A final move to the back of Kingmere – the most well known Littlehampton bream mark of them all – saw Andy Wells who had spent most of the day honking loudly over the side much to everyone’s callous amusement, suddenly come alive. Andy notched a flurry of good bream, capping these with the only smoothhound on the day: a fish of around 7 lb taken on crab. Other fish caught included small tope, conger, pollack and inevitable dogfish.
Leggett’s bream tips & times
Dick preaches a big hook and even bigger baits for big slab-sided bream.
He makes clear: “Match bagging tactics, lovingly prepared dainty little baits and multiple hook rigs are all very good for matchbox bream and skinny skimmers, but for proper bream you want to fish one strong 1/0 hook and a proper face-full of bait.”
Normal fishing depths off Littlehampton are 30 – 50 feet of water. Dick’s core tackle is a medium sized fixed spool reel loaded with 20 lb braid and the new Daiwa Saltist Alltider fitted with the lightest tip. The fishing is over rocks, and you do lose gear. Dick doesn’t use a stand-off boom in the rig. Instead, he runs a simple snap swivel on the leader for the lead, which traps against a buffer bead and a second link swivel tied to the end. The trace itself is 5ft of 15 – 20 lb clear mono trace to a 1/0 Kamasan B940S hook. He isn’t big on attractors but does like to fix a single 10mm yellow floating bead roughly 3 inches behind the bait to give it some ‘lift’ in the tide.
With the famous chalks irreparably flattened, Dickie told me that incoming bream now bypass the old grounds in favour of the alternative hard reef and boulder grounds. End of March to mid June is peak black bream season with the first four weeks of the season being the most prolific. The summer months of July and August see bream numbers dropping and average sizes decreasing. September brings a bream second wind, with fish shoaling up and feeding hard before moving out to deeper water at the end of the month. Dickie says that the best times for big bream are during that hectic first few weeks of the season, or during the September surge. A four pound bream is a good one for the area but five pounders turn up every year. Autumn breaming is again all about location and moving with the fish into deeper water, where it is still possible to catch bream on rough ground marks into January.
Trips on Lynander

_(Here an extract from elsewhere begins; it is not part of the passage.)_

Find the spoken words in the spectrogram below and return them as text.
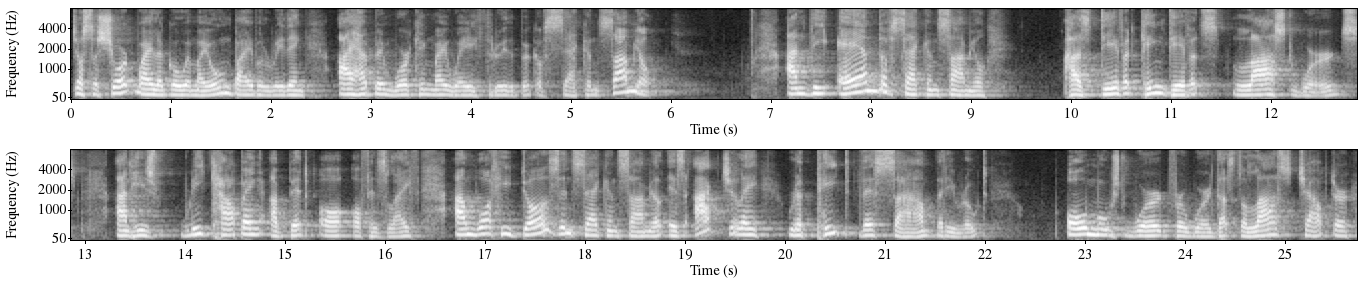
just a short while ago in my own Bible reading, I had been working my way through the book of 2 Samuel. And the end of 2 Samuel has David, King David's last words, and he's recapping a bit of, his life. And what he does in 2 Samuel is actually repeat this psalm that he wrote almost word for word. That's the last chapter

Dickie Leggett offers year-round reef, mark and inshore wrecking trips aboard Lynander. Specialities are black bream, bass, smoothhound, tope and conger. Hire tackle and bait is available on request. Beginners welcome and tuition given. Contact Dickie on 07850 0984494 or 01243 554113